### Activity
The response must be the exact lines from the one that contains "This speech spectrogram" through the end of the material, with no pictures and no additional lines.

### Dataset
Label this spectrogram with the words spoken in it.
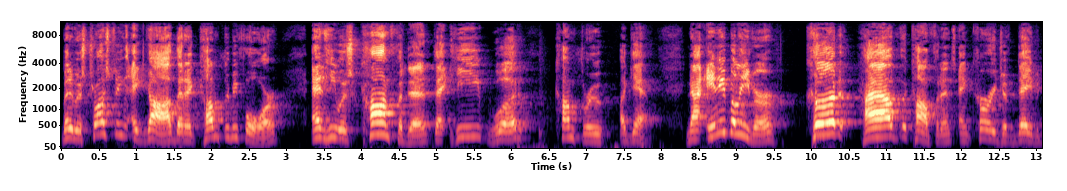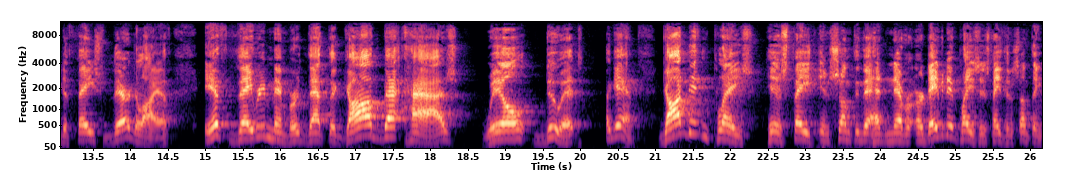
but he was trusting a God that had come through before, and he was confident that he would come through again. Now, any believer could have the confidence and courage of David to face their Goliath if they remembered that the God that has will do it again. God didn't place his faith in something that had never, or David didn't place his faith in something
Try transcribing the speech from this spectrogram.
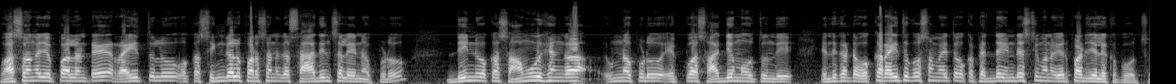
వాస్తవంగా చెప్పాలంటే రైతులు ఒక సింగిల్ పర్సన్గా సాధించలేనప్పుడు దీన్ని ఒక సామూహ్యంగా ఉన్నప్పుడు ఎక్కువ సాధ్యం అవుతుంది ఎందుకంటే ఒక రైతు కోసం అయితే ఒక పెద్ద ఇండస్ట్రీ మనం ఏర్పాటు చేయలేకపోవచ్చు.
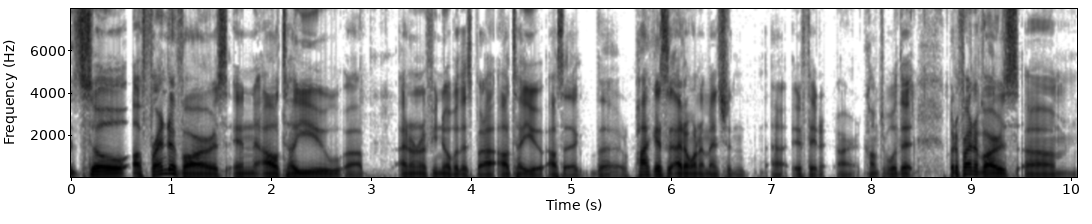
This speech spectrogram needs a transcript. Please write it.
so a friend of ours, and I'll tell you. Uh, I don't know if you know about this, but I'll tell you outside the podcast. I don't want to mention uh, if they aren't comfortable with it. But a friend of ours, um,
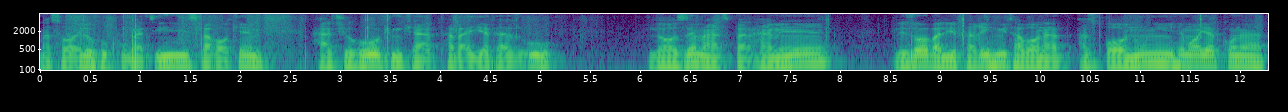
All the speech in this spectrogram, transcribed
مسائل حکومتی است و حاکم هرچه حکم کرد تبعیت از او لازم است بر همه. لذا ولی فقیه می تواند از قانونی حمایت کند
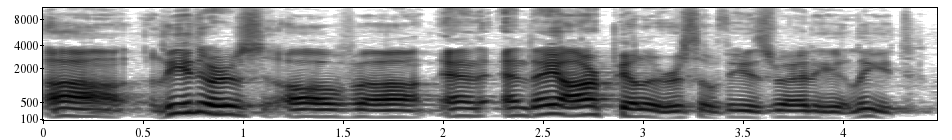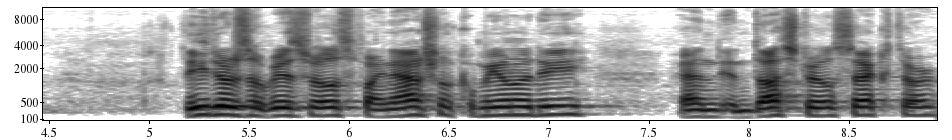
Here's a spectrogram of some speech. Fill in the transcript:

### Your solution
This speech spectrogram needs a transcript. Please write it.
so a friend of ours, and I'll tell you. Uh, I don't know if you know about this, but I'll tell you outside the podcast. I don't want to mention uh, if they aren't comfortable with it. But a friend of ours, um,
All the speech in this spectrogram, transcribed
مسائل حکومتی است و حاکم هرچه حکم کرد تبعیت از او لازم است بر همه. لذا ولی فقیه می تواند از قانونی حمایت کند
Here's a spectrogram of some speech. Fill in the transcript:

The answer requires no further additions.